Keith June 8th, 2009
I have posted on this blog about Twitter a number of times, and also written about it in one post at Digital Ministry. But as I foreshadowed there, there was one other aspect of Twitter that I intended to say more about – and that is the use of Twitter as a great tool for “open note taking”. I have held off writing more about this, and I guess in some way I was looking for more to say about it. I have recently got the spark of inspiration that now prompts me to get back to the blog and get this all down…
First, back to the Digital Ministry article:
I like to record notes when I attend seminars. For some time, I have been taking notes on a PDA rather than on paper, as the notes are then synchronised with my PC, and available for blogging or other reuse. This is great for me.

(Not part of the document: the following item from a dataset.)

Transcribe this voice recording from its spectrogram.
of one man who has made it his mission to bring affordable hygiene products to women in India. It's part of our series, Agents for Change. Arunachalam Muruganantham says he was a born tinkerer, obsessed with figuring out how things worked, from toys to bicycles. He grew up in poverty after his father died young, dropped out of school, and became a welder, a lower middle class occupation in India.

But with Twitter, I can take notes in just the same way, and everyone “following” me on Twitter can choose to tune in if the topic is of interest. The notes are necessarily brief, which helps to keep them focused. Some of the feedback I have received from this has been overwhelmingly positive, with some stating that it is just like being there themselves.

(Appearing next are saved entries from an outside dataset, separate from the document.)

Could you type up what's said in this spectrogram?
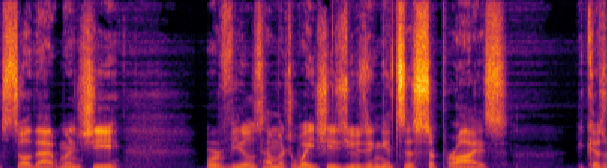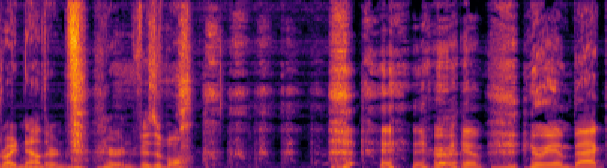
so that when she reveals how much weight she's using, it's a surprise because right now they're they're invisible. here I am. Here I am back.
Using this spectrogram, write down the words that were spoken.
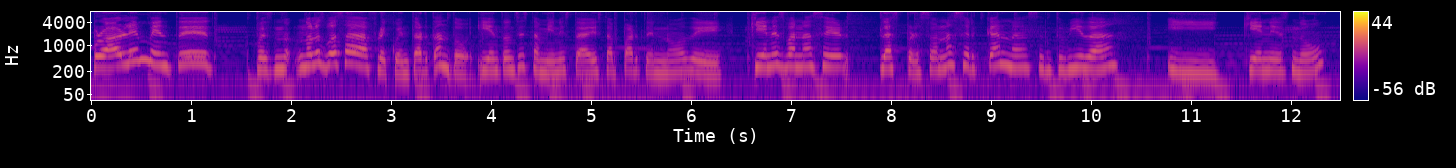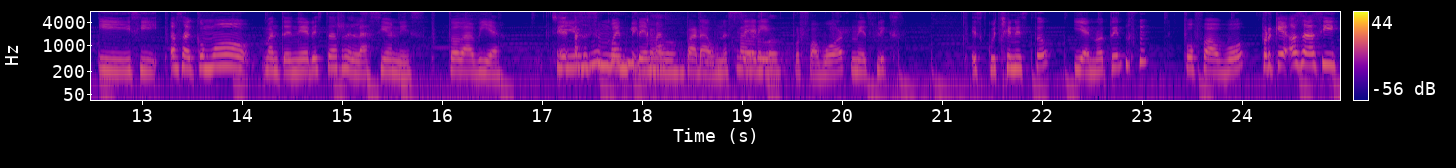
probablemente pues no, no los vas a frecuentar tanto. Y entonces también está esta parte, ¿no? De quiénes van a ser las personas cercanas en tu vida y quiénes no. Y sí, o sea, cómo mantener estas relaciones todavía. Sí, Eh, o sea, es muy un buen tema para una serie. Por favor, Netflix, escuchen esto y anoten, por favor. Porque, o sea, sí,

The “tuning in” is done with the use of a “hashtag” – a word relevant to the title of the conference, preceded by a “#”, added to each tweet. The attendees at the conference can immediately see each other’s tweets by searching for the hashtag, as can all of their followers not at the conference. (It’s also a great way to connect with people with similar interests.) The Twitter stream provides a great summary after the conference for everyone. You can do this in Twitter search (which can be a bit slow and flaky), or through any of a number of other sites that access Twitter, such as #hashtags.
Since writing that, I have seen this practice grow. As there are more and more people using Twitter at conferences, the richness of the conversation has also grown. It has been great to see people unable to attend conferences actually joining in through Twitter. This is greatly facilitated by mobile Twitter interfaces or clients (dabr is my interface of choice). You can pick a Twitter-aware conference organiser when you see the hashtag put up on the screen at the beginning of the conference! This saves any hassle in getting an agreed tag going.
Regular meetings may have different hashtags for different dates, or just re-use the same tag. For instance, at the monthly Melbourne KMLF meetings, we tend to stick to the same tag each month – #kmlf. You can see some of our recent conversations (before, during and after the actual meetings) on #hashtags.
There’s more to be said about Twitter at conferences – but see Olivia Mitchell’s blog posts How to Present While People are Twittering and 8 things I learnt about using twitter as a participation tool for a great insight into fairly serious Twitter use at presentations. (By the way – if you want to put up a live Twitter display during your presentation, go to Visible Tweets and enter your hashtag.)
There are three particular points I would like to make on this topic: